_Try it_
The records that follow are to be copied word for word. Pictures should be omitted.
----
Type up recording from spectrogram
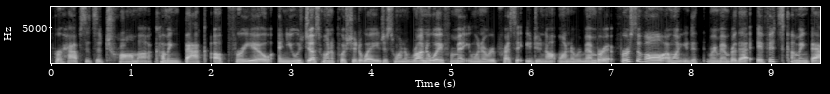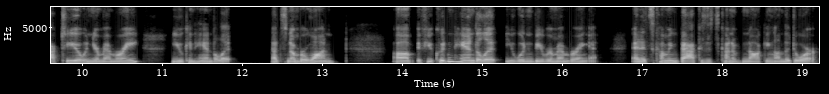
perhaps it's a trauma coming back up for you, and you just want to push it away. You just want to run away from it. You want to repress it. You do not want to remember it. First of all, I want you to remember that if it's coming back to you in your memory, you can handle it. That's number one. Um, if you couldn't handle it, you wouldn't be remembering it. And it's coming back because it's kind of knocking on the door.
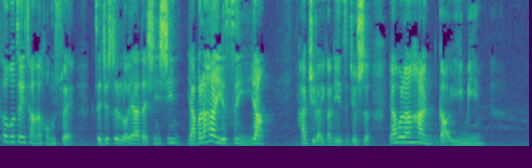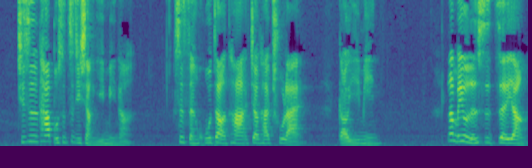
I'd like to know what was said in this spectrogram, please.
透过这一场的洪水，这就是罗亚的信心。亚伯拉罕也是一样，他举了一个例子，就是亚伯拉罕搞移民，其实他不是自己想移民啊，是神呼召他，叫他出来搞移民。那没有人是这样。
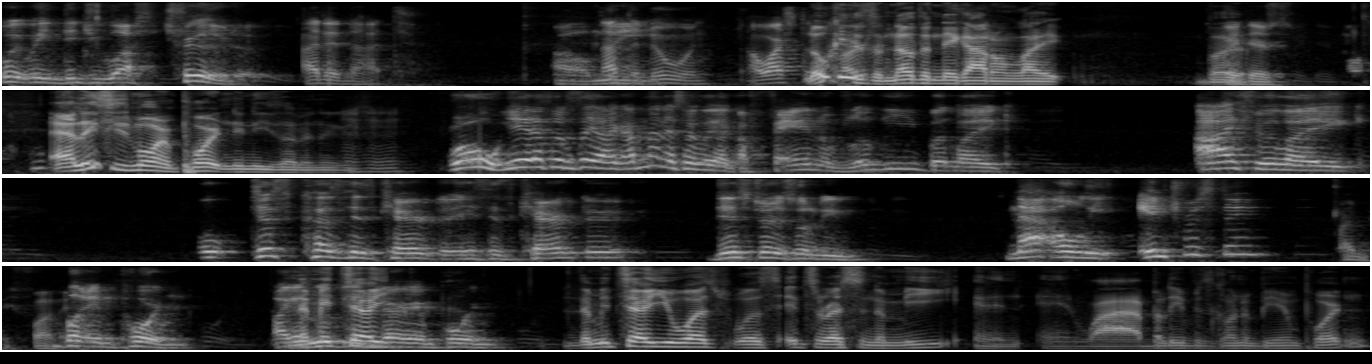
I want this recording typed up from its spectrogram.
Wait, wait, did you watch the trailer though? I did not. Oh Not man. the new one. I watched the Loki is another nigga I don't like, but there's. at least he's more important than these other niggas. Mhm. Bro, yeah, that's what I'm saying. Like, I'm not necessarily like a fan of Loki, but like, I feel like, well, just because his character is his character, this joint is gonna be not only interesting Might be funny. but important. Like, Let me tell you- very important. Let me tell you what's what's interesting to me and and why I believe it's going to be important.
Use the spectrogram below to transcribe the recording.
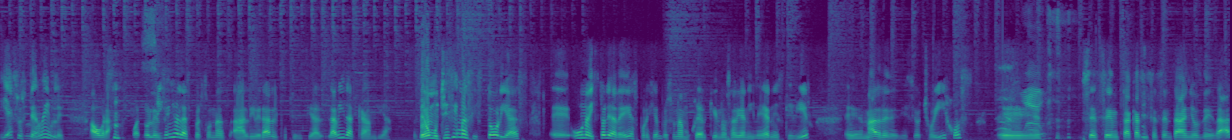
Y eso es terrible. Ahora, cuando le enseño a las personas a liberar el potencial, la vida cambia. Tengo muchísimas historias. Eh, una historia de ellas, por ejemplo, es una mujer que no sabía ni leer ni escribir, eh, madre de 18 hijos, 60, eh, casi 60 años de edad,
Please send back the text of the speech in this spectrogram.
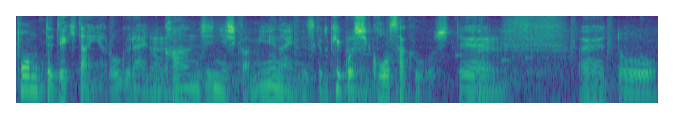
ポンってできたんやろぐらいの感じにしか見えないんですけど結構試行錯誤して、えっ、と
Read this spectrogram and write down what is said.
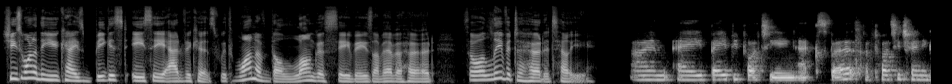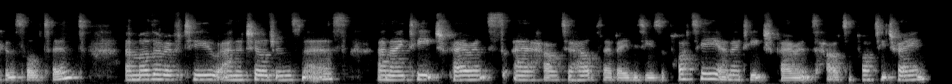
She's one of the UK's biggest EC advocates with one of the longest CVs I've ever heard, so I'll leave it to her to tell you. I'm a baby pottying expert, a potty training consultant, a mother of two, and a children's nurse. And I teach parents uh, how to help their babies use a potty, and I teach parents how to potty train.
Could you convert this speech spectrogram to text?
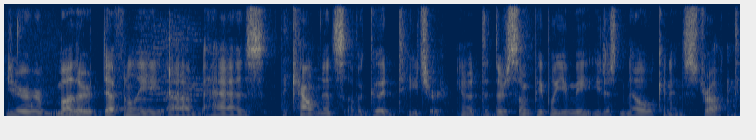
your mother definitely um, has the countenance of a good teacher. You know, th- there's some people you meet you just know can instruct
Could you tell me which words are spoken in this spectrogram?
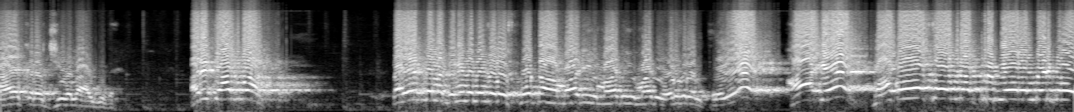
ನಾಯಕರ ಜೀವನ ಆಗಿದೆ. ಅದಕ್ಕೆ ಆಗ್ಬಾರ್ದು ನಾ ಹೇಳ್ತಲ್ಲ ಗಣಿದನೆಗಳು ಸ್ಫೋಟ ಮಾಡಿ ಮಾಡಿ ಮಾಡಿ ಅಂತ ಹೇಳಿ, ಹಾಗೆ Baba Saheb doctor B R Ambedkar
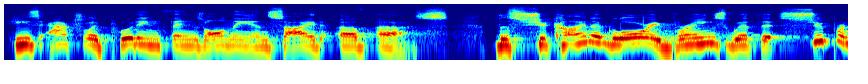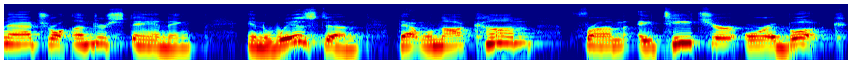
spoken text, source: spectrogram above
He's actually putting things on the inside of us. The Shekinah glory brings with it supernatural understanding and wisdom that will not come from a teacher or a book.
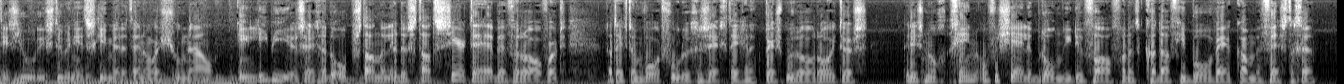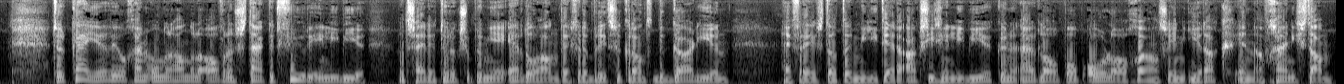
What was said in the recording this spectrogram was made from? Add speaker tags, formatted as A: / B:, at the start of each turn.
A: dit is Juri Stubenitski met het NOS-journaal. In Libië zeggen de opstandelingen de stad Sirte hebben veroverd. Dat heeft een woordvoerder gezegd tegen het persbureau Reuters. Er is nog geen officiële bron die de val van het Gaddafi-bolwerk kan bevestigen. Turkije wil gaan onderhandelen over een staakt het vuren in Libië. Dat zei de Turkse premier Erdogan tegen de Britse krant The Guardian. Hij vreest dat de militaire acties in Libië kunnen uitlopen op oorlogen als in Irak en Afghanistan.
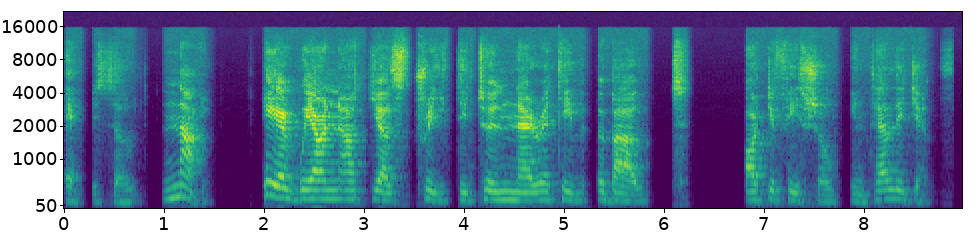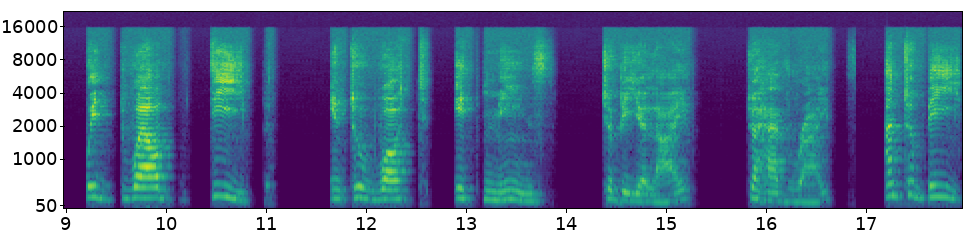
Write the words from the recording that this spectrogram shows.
Episode 9. Here we are not just treated to a narrative about artificial intelligence. We dwell deep into what it means to be alive, to have rights, and to be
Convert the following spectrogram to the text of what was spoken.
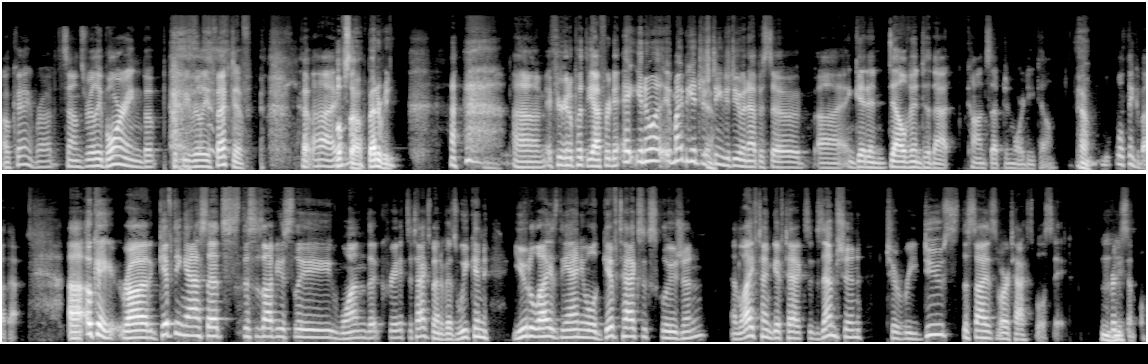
okay rod it sounds really boring but could be really effective uh, hope so better be um, if you're going to put the effort in, hey, you know what? It might be interesting yeah. to do an episode uh, and get in, delve into that concept in more detail. Yeah. We'll think about that. Uh, okay, Rod, gifting assets. This is obviously one that creates the tax benefits. We can utilize the annual gift tax exclusion and lifetime gift tax exemption to reduce the size of our taxable estate. Mm-hmm. Pretty simple.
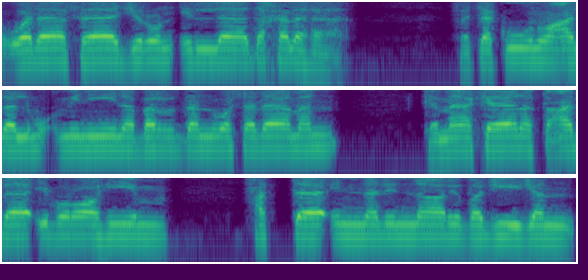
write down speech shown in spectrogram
ولا فاجر إلا دخلها فتكون على المؤمنين بردا وسلاما كما كانت على إبراهيم حتى إن للنار ضجيجا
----
_Solved problem_
Type up recording from spectrogram
perhaps it's a trauma coming back up for you, and you just want to push it away. You just want to run away from it. You want to repress it. You do not want to remember it. First of all, I want you to remember that if it's coming back to you in your memory, you can handle it. That's number one. Um, if you couldn't handle it, you wouldn't be remembering it. And it's coming back because it's kind of knocking on the door.
I'd like to know what was said in this spectrogram, please.
透过这一场的洪水，这就是罗亚的信心。亚伯拉罕也是一样，他举了一个例子，就是亚伯拉罕搞移民，其实他不是自己想移民啊，是神呼召他，叫他出来搞移民。那没有人是这样。
I want this recording typed up from its spectrogram.
Wait, wait, did you watch the trailer though? I did not. Oh Not man. the new one. I watched the Loki is another nigga I don't like, but there's. at least he's more important than these other niggas. Mhm. Bro, yeah, that's what I'm saying. Like, I'm not necessarily like a fan of Loki, but like, I feel like, well, just because his character is his character, this joint is gonna be not only interesting Might be funny. but important. Like, Let me tell you- very important. Let me tell you what's what's interesting to me and and why I believe it's going to be important.
Use the spectrogram below to transcribe the recording.
Y eso es terrible. Ahora, cuando le enseño a las personas a liberar el potencial, la vida cambia. Tengo muchísimas historias. Eh, una historia de ellas, por ejemplo, es una mujer que no sabía ni leer ni escribir, eh, madre de 18 hijos, 60, eh, casi 60 años de edad,
Please send back the text of the speech in this spectrogram.
ポンってできたんやろぐらいの感じにしか見えないんですけど結構試行錯誤して、えっ、と
Read this spectrogram and write down what is said.
She's one of the UK's biggest EC advocates with one of the longest CVs I've ever heard, so I'll leave it to her to tell you. I'm a baby pottying expert, a potty training consultant, a mother of two, and a children's nurse. And I teach parents uh, how to help their babies use a potty, and I teach parents how to potty train.
Could you convert this speech spectrogram to text?
your mother definitely um, has the countenance of a good teacher. You know, th- there's some people you meet you just know can instruct
Could you tell me which words are spoken in this spectrogram?
ನಾಯಕರ ಜೀವನ ಆಗಿದೆ. ಅದಕ್ಕೆ ಆಗ್ಬಾರ್ದು ನಾ ಹೇಳ್ತಲ್ಲ ಗಣಿದನೆಗಳು ಸ್ಫೋಟ ಮಾಡಿ ಮಾಡಿ ಮಾಡಿ ಅಂತ ಹೇಳಿ, ಹಾಗೆ Baba Saheb doctor B R Ambedkar
spoken text, source: spectrogram above
He's actually putting things on the inside of us. The Shekinah glory brings with it supernatural understanding and wisdom that will not come from a teacher or a book.
What was said in the recording this spectrogram was made from? Add speaker tags, formatted as A: / B:, at the start of each turn.
A: dit is Juri Stubenitski met het NOS-journaal. In Libië zeggen de opstandelingen de stad Sirte hebben veroverd. Dat heeft een woordvoerder gezegd tegen het persbureau Reuters. Er is nog geen officiële bron die de val van het Gaddafi-bolwerk kan bevestigen. Turkije wil gaan onderhandelen over een staakt het vuren in Libië. Dat zei de Turkse premier Erdogan tegen de Britse krant The Guardian. Hij vreest dat de militaire acties in Libië kunnen uitlopen op oorlogen als in Irak en Afghanistan.
Write the words from the recording that this spectrogram shows.
Episode 9. Here we are not just treated to a narrative about artificial intelligence. We dwell deep into what it means to be alive, to have rights, and to be
Convert the following spectrogram to the text of what was spoken.
okay rod it sounds really boring but could be really effective uh, hope so better be um, if you're going to put the effort in, hey, you know what? It might be interesting yeah. to do an episode uh, and get in, delve into that concept in more detail. Yeah. We'll think about that. Uh, okay, Rod, gifting assets. This is obviously one that creates the tax benefits. We can utilize the annual gift tax exclusion and lifetime gift tax exemption to reduce the size of our taxable estate. Mm-hmm. Pretty simple.
write down speech shown in spectrogram
ولا فاجر إلا دخلها فتكون على المؤمنين بردا وسلاما كما كانت على إبراهيم حتى إن للنار ضجيجا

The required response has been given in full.